    Certainly not. First, I would not acknowledge that Creationism and Intelligent Design are different categories; rather the latter is a political posture intended to advance the former. Second (and this one kills Straightup's view), Goodyear stated that he considers the question of evolution to be one of faith, whereas in the view of Intelligent Design this is a matter of science. They are just wrong about which direction the science points.

  2. Larry says "many [Canadian journalists] recognize the problem," but Chris Selley calls Colby Cosh a "filthy unbeliever." Is this Selley's idea of a joke, or is Selley part of the problem.

  3. I would say that Mr. Goodyears' (I refuse to give him the title of Dr. )anti-evolution leanings are the least of the problem. The man is a medical quack. Putting a quack as Minister of State for science, as one should consider medical research as science, is like putting a flat earther in charge of a physics program. Even Dubya appointed a real scientist, John Marburger, as his science advisor, even though he mostly ignored the advice.

    Compare that with President Obama who appoints a Nobel Prize winning physicist, Steven Chu as Secretary of Energy and whose science advisory council is headed up by a Nobel Prize winning research physician, Harold Varmus.

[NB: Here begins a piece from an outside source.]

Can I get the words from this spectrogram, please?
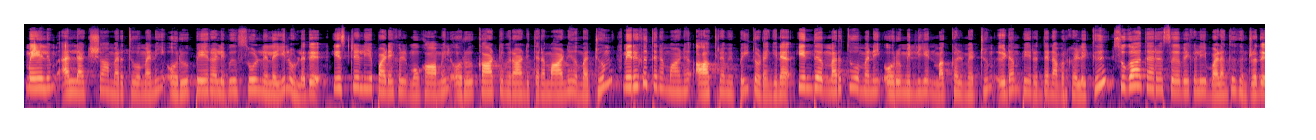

  4. Dear Darwin, anyone visiting this link really should read the comments section until the article (as Bayesian Bouffant did) because it's full of all kinds of stupid - with a few moments of lucidity. It's reading stuff like this that depresses me, because it's very difficult to envision how to improve public acceptance of evolution when most of their beliefs/arguments are 'not even wrong'.

  5. Sorry, that's 'under the article'.

  6. Let's not exaggerate Goodyear's power or influence. To say that he's "in charge of science" is not accurate.

    He's a "minister of state," one of 11 recently appointed. A minister of state has no department, and it's much more of an advisory position than an executive one.

    The theory is that a minister of state provides additional focus on a particular area. However, such positions are often seen as a way to give people a title without making them a full member of cabinet.

    As I understand it, ministers of state are seldom if ever members of any of the key cabinet committees, and often don't attend all cabinet meetings.

    In other words, even if Goodyear really wanted to damage science, he has very limited power to do so. Example - his name was associated with the recent cuts, but it would not have been his decision on the size or timing of the cuts.

    I'm not suggesting that there is no reason for concern, but it would help to keep things in perspective.